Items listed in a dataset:
=== Section Start ===

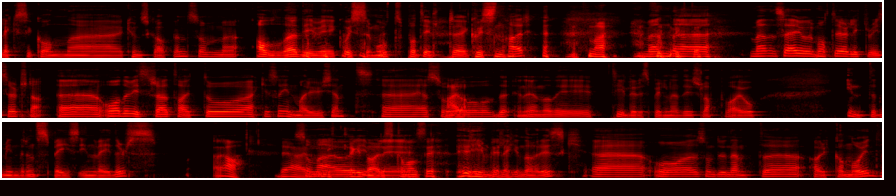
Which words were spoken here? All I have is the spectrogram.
leksikonkunnskapen som alle de vi quizer mot på Tilt-quizen har. Nei. Men, men så jeg gjorde, måtte gjøre litt research, da. Eh, og det viser seg at Taito er ikke så innmari ukjent. Eh, jeg så Neida. jo det, En av de tidligere spillene de slapp, var jo intet mindre enn Space Invaders. Ja, det er, Som er jo legendarisk, rimelig- kan man si. Rimelig legendarisk. Eh, og som du nevnte, Arkanoid.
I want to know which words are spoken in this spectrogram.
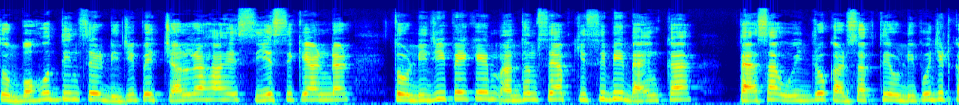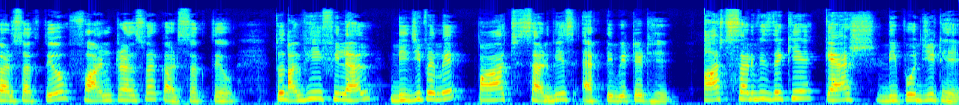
तो बहुत दिन से डीजीपे चल रहा है सीएससी के अंडर। तो डीजीपे के माध्यम से आप किसी भी बैंक का पैसा विड्रॉ कर सकते हो डिपॉजिट कर सकते हो फंड ट्रांसफ़र कर सकते हो। तो अभी फ़िलहाल डीजीपे में पाँच सर्विस एक्टिवेटेड है। पाँच सर्विस देखिए कैश डिपॉजिट है।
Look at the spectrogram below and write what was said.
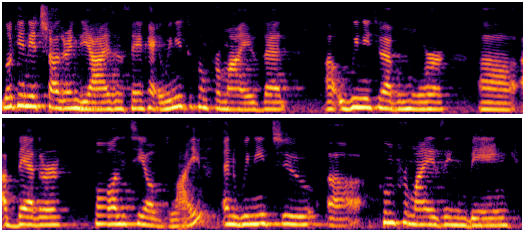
looking each other in the eyes and saying, okay, we need to compromise that uh, we need to have a more uh, a better quality of life, and we need to compromise in being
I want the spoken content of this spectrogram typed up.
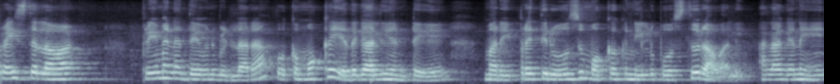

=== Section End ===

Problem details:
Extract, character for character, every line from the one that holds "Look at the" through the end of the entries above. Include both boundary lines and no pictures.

Task result:
Look at the spectrogram below and write what was said.
looking each other in the eyes and saying, okay, we need to compromise that uh, we need to have a more uh, a better quality of life, and we need to compromise in being
I want the spoken content of this spectrogram typed up.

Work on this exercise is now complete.